$2.75M wrongful conviction payment may not be enough as exoneree struggles to adjust to real world

This is an archived article and the information in the article may be outdated. Please look at the time stamp on the story to see when it was last updated.

(PIX11)-- Wednesday was a $2.75 million payday for a man from Rockaway, Queens, but it was not a happy occasion by any means.

A judge officially declared that amount was owed to Kareem Bellamy, 48, as compensation for his being convicted and incarcerated for 16 years for a murder that he did not commit. It was the latest in a long series of such cases in New York which has exonerees like Bellamy, advocates for the wrongfully convicted and some people in the legal profession saying that there's a notable flaw in the criminal justice system.

Even though he'd just been told that he was going receive a healthy seven-figure compensation check, Bellamy told PIX11 News that while he welcomed the money, what it was meant to compensate for is priceless.

"If I had to do it again," he said, "I want my life back, to be with my kids."

In 1995, Bellamy proclaimed his innocence in court while on trial for the murder of James Abbott Jr.

Two men had been seen stabbing Abbott on a busy boulevard in Far Rockaway during a daytime attack, but witnesses who were later proven to have been compensated to testify against Bellamy convinced a jury that he had done the crime, even though he was at home, blocks away, at the time of the murder.

Bellamy had to be carried out of the courtroom, weeping, after a jury, whose members were also in tears, found him guilty and sent him to prison two decades ago.

After 16 years in custody, Bellamy was exonerated, but his pain and difficulty were by no means over.

"Getting out is the least of your problems," Bellamy told PIX11 News.

After 16 years of not being present for his three children, not being able to show any emotion while behind bars and other problems of deprivation, he said the desolation continued after the charges were dropped against him.

"You go through psychological trauma," he said.

He is at least not alone, tragically and ironically, in having experienced a wrongful conviction, exoneration and subsequent feelings of depravity. In the last five years alone, New York has seen 59 people get exonerated.
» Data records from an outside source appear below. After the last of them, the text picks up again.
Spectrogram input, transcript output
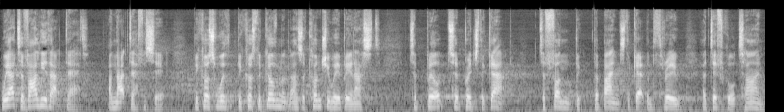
we had to value that debt and that deficit because, with, because the government, as a country, we are being asked to, build, to bridge the gap, to fund the, the banks, to get them through a difficult time.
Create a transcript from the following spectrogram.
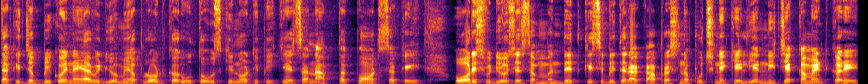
ताकि जब भी कोई नया वीडियो मैं अपलोड करूँ तो उसकी नोटिफिकेशन आप तक पहुँच सके। और इस वीडियो से संबंधित किसी भी तरह का प्रश्न पूछने के लिए नीचे कमेंट करें।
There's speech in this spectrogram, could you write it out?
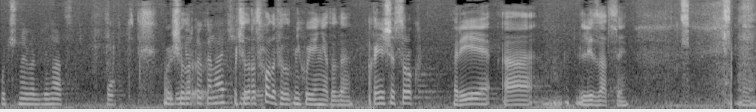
Учет номер 12. О, Учет, учет расходов и тут нихуя нету, да. Конечный срок реализации. Да.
Nearly all of the cases were in New York City.

Jeffrey Deskovic, an advocate for the exonerated, told PIX11 News that in addition to reducing the number of wrongful convictions, the state of New York needs to work to speed up the process in which wrongfully convicted people are compensated.
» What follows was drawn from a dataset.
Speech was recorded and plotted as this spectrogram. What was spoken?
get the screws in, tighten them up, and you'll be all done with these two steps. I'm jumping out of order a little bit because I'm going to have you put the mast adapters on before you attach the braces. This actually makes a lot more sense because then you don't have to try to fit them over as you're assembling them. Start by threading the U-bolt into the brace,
"You took less than a year to wrongfully convict him, why so long to exonerate him?" Deskovic asked.

Deskovic was wrongfully convicted of a rape and murder, and served 16 years before being released.

He's been awarded millions in compensation, but Deskovic has used a generous portion of his money to create a foundation that helps people like Bellamy cope, since has no program in place to help.

"They don't provide anything," said Deskovic. "They throw you out, and it's survive as best you can."

Deskovic's foundation, called the Jeffrey Deskovic Foundation for Justice, provides housing, training in finding employment, medical referrals and many other services for exonerees.  But for every person that Deskovic's Foundation can help, dozens nationwide go with no assistance.

The attorney who initially took on Bellamy's case pro bono said that his client's situation is indicative of a problem far larger than those of Bellamy, which are many.  The lawyer, Thomas Hoffman, said that he's concerned that the criminal justice system too often promotes a mindset of winning a case by any means necessary, which can in turn lead to injustice.

In the specific case that just won a $2.75 million settlement, Hoffman said, "You had a lot of people who knew better," referring to prosecutors, "who did not go the right way."

By contrast, the lawyer said, his client's integrity led to his award.

"Kareem Bellamy went the right way," said Hoffman. "He chose to stand up for the truth. That's what this case is about."

AlertMe
Notice: you are using an outdated browser. Microsoft does not recommend using IE as your default browser. Some features on this website, like video and images, might not work properly. For the best experience, please upgrade your browser.